Top of Data section

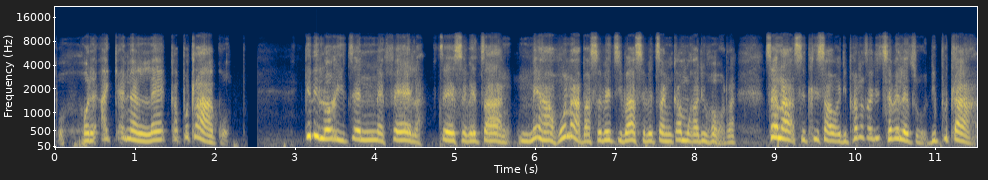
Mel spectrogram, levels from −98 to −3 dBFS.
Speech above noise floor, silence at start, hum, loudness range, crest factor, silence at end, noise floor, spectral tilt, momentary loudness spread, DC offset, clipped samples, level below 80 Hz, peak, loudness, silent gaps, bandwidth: 41 dB; 0.05 s; none; 2 LU; 16 dB; 0 s; -57 dBFS; -4.5 dB/octave; 10 LU; under 0.1%; under 0.1%; -54 dBFS; 0 dBFS; -16 LUFS; none; 10 kHz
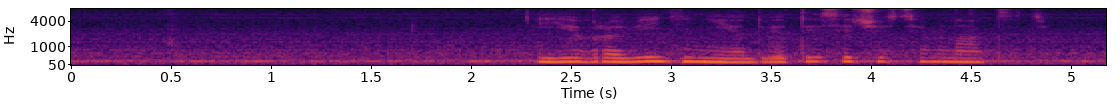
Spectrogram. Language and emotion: Russian, neutral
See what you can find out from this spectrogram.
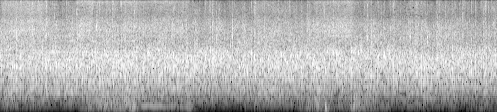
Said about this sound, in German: Ja, du, du hast recht, muss ich mal klatschen.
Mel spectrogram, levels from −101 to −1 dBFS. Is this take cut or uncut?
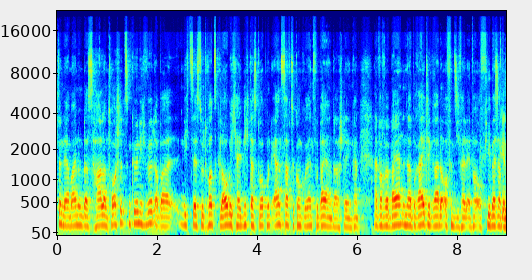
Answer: uncut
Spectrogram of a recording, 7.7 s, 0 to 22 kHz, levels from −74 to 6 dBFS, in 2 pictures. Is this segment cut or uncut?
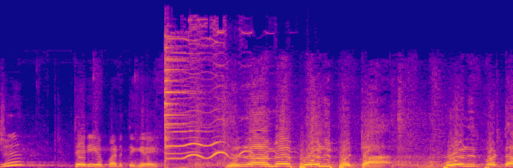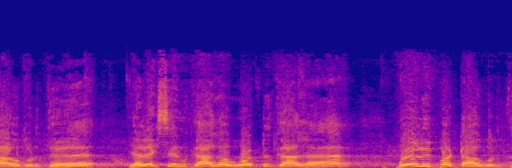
cut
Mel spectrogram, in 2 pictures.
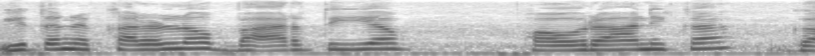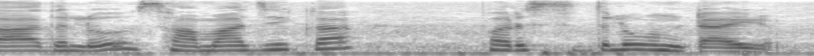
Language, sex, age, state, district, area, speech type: Telugu, female, 45-60, Andhra Pradesh, Alluri Sitarama Raju, rural, spontaneous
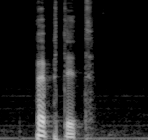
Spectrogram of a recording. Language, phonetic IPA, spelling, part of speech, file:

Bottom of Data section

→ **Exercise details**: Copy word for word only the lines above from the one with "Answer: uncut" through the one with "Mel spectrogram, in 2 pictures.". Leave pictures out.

→ **Exercise response**:
Answer: uncut
Spectrogram of a recording, 7.7 s, 0 to 22 kHz, levels from −74 to 6 dBFS, in 2 pictures. Is this segment cut or uncut?
cut
Mel spectrogram, in 2 pictures.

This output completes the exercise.